== Segment start ==
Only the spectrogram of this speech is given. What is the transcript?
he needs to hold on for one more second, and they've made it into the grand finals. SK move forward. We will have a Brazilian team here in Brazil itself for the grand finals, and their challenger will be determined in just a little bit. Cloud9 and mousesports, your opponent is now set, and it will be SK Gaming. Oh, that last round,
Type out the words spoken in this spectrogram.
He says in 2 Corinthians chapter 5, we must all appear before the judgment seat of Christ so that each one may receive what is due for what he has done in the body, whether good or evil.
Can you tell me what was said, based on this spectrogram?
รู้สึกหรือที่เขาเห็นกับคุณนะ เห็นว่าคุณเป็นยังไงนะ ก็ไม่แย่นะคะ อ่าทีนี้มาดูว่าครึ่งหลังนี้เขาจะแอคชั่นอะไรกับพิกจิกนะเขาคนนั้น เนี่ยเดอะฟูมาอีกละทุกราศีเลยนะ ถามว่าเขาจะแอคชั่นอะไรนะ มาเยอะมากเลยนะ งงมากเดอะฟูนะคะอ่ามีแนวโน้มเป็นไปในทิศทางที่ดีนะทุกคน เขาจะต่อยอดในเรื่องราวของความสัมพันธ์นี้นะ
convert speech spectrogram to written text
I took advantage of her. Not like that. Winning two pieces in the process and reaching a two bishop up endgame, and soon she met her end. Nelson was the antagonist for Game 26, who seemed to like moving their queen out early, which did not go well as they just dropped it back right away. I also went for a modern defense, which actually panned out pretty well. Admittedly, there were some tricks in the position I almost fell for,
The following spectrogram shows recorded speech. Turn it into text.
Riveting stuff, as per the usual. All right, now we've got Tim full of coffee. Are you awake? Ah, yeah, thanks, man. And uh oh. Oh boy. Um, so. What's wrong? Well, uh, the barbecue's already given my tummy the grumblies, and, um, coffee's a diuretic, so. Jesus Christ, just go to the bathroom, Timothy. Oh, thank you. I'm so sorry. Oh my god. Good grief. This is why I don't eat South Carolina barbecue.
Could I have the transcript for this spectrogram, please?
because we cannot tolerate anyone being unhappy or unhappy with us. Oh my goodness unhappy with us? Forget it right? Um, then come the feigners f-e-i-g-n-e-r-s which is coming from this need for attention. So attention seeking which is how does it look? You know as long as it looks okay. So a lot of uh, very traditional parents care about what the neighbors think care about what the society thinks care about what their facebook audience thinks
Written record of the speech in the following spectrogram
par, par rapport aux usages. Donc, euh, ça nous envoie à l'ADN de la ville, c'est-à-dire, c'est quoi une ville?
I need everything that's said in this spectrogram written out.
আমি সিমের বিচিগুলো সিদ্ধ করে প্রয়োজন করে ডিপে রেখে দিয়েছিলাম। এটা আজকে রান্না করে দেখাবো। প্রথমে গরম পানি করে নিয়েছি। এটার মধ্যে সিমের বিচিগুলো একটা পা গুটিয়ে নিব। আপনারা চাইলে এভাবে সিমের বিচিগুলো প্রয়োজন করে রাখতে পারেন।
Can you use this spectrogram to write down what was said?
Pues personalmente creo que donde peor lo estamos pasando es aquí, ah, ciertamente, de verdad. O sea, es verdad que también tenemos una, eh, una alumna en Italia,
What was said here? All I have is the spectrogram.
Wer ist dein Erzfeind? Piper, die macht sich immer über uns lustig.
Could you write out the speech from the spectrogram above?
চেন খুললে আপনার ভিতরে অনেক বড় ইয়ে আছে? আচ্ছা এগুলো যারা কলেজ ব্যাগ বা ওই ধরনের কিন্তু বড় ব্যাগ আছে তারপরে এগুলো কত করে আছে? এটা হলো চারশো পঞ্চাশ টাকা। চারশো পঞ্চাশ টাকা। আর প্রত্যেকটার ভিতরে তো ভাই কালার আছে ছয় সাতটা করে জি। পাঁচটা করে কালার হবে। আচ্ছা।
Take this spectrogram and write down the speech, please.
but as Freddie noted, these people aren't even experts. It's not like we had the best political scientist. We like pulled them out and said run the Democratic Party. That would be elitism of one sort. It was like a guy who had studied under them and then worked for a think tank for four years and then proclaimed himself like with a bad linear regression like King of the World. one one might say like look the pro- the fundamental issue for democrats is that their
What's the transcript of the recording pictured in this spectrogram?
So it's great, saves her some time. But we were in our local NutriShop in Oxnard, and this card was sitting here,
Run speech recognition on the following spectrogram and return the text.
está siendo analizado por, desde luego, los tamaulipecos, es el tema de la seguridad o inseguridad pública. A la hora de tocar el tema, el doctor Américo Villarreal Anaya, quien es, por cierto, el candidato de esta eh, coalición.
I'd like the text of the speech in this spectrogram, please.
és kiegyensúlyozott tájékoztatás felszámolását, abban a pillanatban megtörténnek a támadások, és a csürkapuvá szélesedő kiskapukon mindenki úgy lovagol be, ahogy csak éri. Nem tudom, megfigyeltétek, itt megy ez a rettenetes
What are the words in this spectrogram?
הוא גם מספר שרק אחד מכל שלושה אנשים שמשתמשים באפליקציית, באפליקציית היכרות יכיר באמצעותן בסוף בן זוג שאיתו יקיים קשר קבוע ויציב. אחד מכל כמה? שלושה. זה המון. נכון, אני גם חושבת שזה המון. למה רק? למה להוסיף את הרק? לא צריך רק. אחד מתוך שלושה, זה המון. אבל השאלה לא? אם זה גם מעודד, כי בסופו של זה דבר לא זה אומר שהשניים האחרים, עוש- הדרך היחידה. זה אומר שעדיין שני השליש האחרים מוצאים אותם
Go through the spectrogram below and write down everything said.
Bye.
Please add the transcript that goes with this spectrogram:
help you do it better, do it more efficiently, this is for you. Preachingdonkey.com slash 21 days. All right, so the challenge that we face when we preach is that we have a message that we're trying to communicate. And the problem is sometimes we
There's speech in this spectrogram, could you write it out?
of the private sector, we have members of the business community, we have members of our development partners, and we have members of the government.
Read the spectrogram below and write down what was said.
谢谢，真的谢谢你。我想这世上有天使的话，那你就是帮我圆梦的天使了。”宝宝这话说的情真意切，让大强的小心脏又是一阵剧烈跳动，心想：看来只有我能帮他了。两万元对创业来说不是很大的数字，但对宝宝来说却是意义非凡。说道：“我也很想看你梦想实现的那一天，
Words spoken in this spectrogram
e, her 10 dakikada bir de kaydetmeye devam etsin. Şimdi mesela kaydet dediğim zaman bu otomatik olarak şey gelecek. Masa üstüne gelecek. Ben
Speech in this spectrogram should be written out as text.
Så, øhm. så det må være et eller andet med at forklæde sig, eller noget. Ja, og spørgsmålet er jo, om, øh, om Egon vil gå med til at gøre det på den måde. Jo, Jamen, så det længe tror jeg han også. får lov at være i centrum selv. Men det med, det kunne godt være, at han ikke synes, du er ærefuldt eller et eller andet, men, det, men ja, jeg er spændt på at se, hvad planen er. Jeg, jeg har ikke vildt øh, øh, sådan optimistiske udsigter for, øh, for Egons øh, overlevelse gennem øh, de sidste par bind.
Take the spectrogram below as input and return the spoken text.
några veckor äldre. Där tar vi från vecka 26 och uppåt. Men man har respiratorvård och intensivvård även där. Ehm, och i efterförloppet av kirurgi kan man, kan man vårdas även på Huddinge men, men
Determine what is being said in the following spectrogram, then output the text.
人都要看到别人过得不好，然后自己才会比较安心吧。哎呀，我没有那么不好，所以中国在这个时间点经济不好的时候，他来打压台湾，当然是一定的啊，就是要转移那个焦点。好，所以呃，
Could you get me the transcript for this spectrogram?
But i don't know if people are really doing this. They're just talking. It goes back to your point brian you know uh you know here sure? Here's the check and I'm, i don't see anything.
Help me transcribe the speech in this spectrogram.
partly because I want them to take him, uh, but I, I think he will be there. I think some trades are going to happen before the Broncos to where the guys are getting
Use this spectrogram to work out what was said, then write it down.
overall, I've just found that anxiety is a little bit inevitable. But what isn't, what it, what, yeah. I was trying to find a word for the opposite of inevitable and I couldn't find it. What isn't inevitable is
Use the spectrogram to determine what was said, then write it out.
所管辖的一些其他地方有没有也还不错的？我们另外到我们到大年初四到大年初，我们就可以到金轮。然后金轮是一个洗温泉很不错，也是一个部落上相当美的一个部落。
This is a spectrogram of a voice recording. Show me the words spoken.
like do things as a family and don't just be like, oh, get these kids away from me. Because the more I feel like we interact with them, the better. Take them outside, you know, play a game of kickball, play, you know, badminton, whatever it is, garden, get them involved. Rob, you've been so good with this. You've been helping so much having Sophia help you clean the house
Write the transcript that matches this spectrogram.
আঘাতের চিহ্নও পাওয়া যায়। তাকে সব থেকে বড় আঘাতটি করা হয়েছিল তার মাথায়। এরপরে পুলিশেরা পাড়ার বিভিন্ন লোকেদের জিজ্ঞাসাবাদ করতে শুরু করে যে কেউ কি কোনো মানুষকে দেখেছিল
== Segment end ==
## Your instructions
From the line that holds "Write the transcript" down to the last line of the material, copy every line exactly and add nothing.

## Task response
Write the transcript that matches this spectrogram.
আঘাতের চিহ্নও পাওয়া যায়। তাকে সব থেকে বড় আঘাতটি করা হয়েছিল তার মাথায়। এরপরে পুলিশেরা পাড়ার বিভিন্ন লোকেদের জিজ্ঞাসাবাদ করতে শুরু করে যে কেউ কি কোনো মানুষকে দেখেছিল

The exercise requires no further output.